[Items from a data source]
☆ ☆ ☆
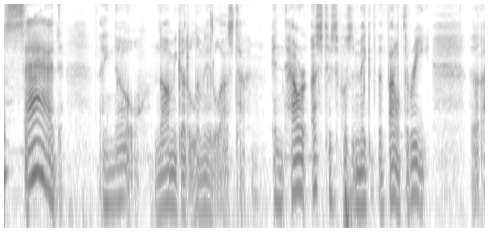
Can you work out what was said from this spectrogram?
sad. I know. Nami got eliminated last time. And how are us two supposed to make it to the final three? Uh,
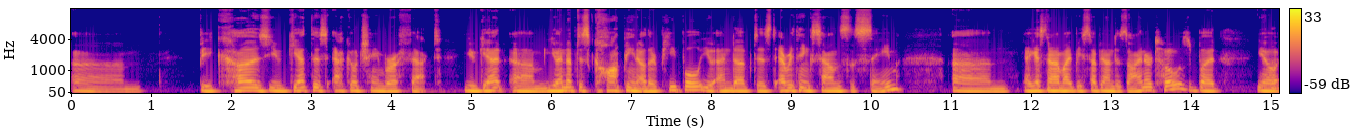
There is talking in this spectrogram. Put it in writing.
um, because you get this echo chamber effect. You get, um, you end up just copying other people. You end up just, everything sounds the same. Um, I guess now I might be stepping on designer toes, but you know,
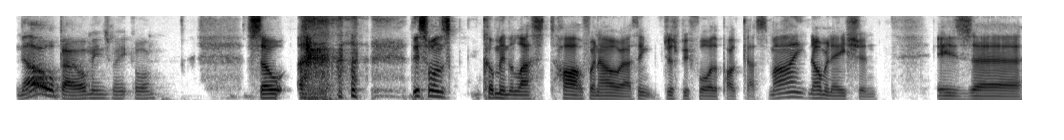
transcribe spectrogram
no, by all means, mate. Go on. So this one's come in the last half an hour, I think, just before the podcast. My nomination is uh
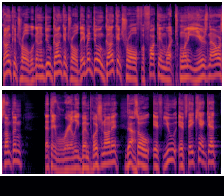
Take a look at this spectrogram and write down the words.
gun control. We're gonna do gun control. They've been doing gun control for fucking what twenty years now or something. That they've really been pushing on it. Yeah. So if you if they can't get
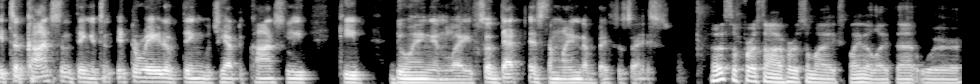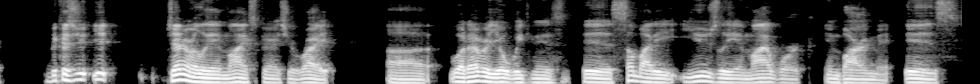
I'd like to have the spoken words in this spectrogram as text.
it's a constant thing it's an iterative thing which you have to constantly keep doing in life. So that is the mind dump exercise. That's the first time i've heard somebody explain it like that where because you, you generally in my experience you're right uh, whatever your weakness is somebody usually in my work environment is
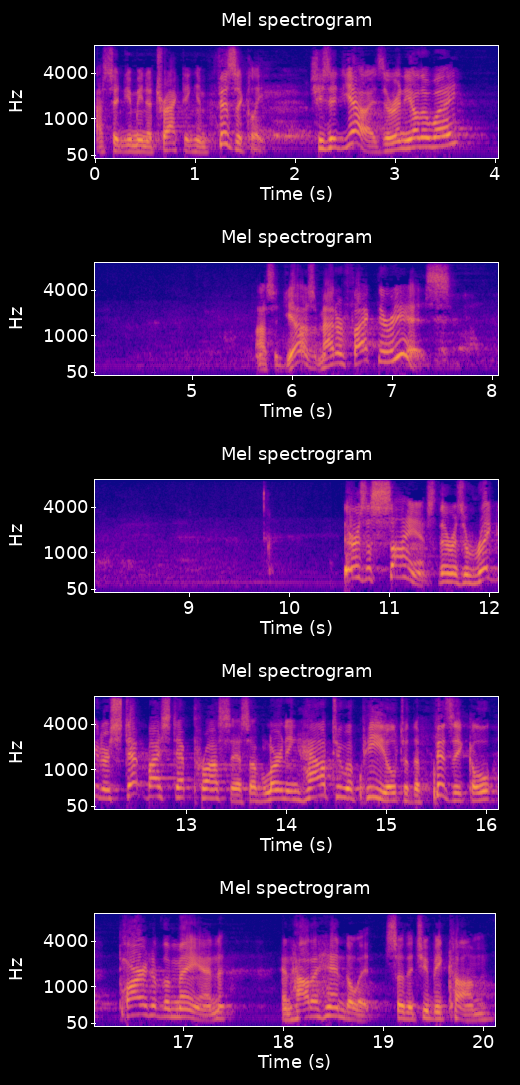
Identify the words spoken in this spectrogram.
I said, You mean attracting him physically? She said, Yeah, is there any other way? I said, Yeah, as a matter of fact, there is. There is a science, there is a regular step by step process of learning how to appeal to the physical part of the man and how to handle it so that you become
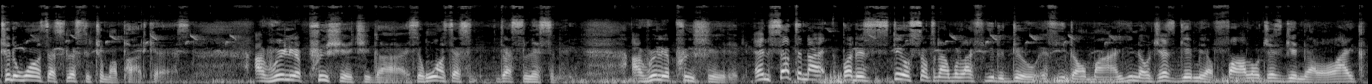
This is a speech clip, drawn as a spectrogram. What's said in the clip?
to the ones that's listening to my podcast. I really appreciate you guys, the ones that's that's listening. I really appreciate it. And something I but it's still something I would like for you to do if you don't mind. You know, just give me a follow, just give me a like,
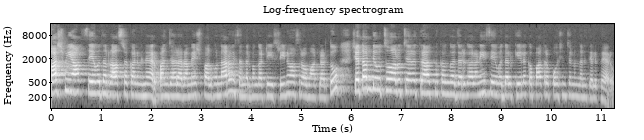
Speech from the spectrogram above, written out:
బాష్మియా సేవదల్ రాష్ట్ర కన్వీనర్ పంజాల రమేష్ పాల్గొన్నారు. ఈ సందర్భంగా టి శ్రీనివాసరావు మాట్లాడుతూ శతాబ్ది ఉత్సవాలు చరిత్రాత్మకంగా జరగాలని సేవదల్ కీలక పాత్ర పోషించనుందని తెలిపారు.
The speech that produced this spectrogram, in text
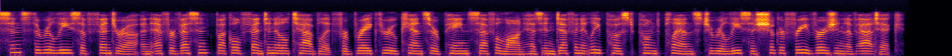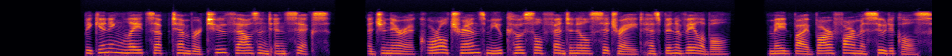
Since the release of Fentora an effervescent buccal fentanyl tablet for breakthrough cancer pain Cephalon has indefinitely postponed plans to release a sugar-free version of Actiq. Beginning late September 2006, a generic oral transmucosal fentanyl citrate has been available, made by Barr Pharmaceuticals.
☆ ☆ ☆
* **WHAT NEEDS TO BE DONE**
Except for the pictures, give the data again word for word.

* **COMPLETED EXERCISE**
Can you work out what was said from this spectrogram?
sad. I know. Nami got eliminated last time. And how are us two supposed to make it to the final three? Uh,
There is talking in this spectrogram. Put it in writing.
um, because you get this echo chamber effect. You get, um, you end up just copying other people. You end up just, everything sounds the same. Um, I guess now I might be stepping on designer toes, but you know,
transcribe spectrogram
no, by all means, mate. Go on. So this one's come in the last half an hour, I think, just before the podcast. My nomination is uh
Take a look at this spectrogram and write down the words.
gun control. We're gonna do gun control. They've been doing gun control for fucking what twenty years now or something. That they've really been pushing on it. Yeah. So if you if they can't get
I'd like to have the spoken words in this spectrogram as text.
it's a constant thing it's an iterative thing which you have to constantly keep doing in life. So that is the mind dump exercise. That's the first time i've heard somebody explain it like that where because you, you generally in my experience you're right uh, whatever your weakness is somebody usually in my work environment is
Identify the words spoken in this spectrogram.
I said, You mean attracting him physically? She said, Yeah, is there any other way? I said, Yeah, as a matter of fact, there is. There is a science, there is a regular step by step process of learning how to appeal to the physical part of the man and how to handle it so that you become
This is a speech clip, drawn as a spectrogram. What's said in the clip?
to the ones that's listening to my podcast. I really appreciate you guys, the ones that's that's listening. I really appreciate it. And something I but it's still something I would like for you to do if you don't mind. You know, just give me a follow, just give me a like,
Speech from the spectrogram above, written out:
బాష్మియా సేవదల్ రాష్ట్ర కన్వీనర్ పంజాల రమేష్ పాల్గొన్నారు. ఈ సందర్భంగా టి శ్రీనివాసరావు మాట్లాడుతూ శతాబ్ది ఉత్సవాలు చరిత్రాత్మకంగా జరగాలని సేవదల్ కీలక పాత్ర పోషించనుందని తెలిపారు.
The speech that produced this spectrogram, in text
Since the release of Fentora an effervescent buccal fentanyl tablet for breakthrough cancer pain Cephalon has indefinitely postponed plans to release a sugar-free version of Actiq. Beginning late September 2006, a generic oral transmucosal fentanyl citrate has been available, made by Barr Pharmaceuticals.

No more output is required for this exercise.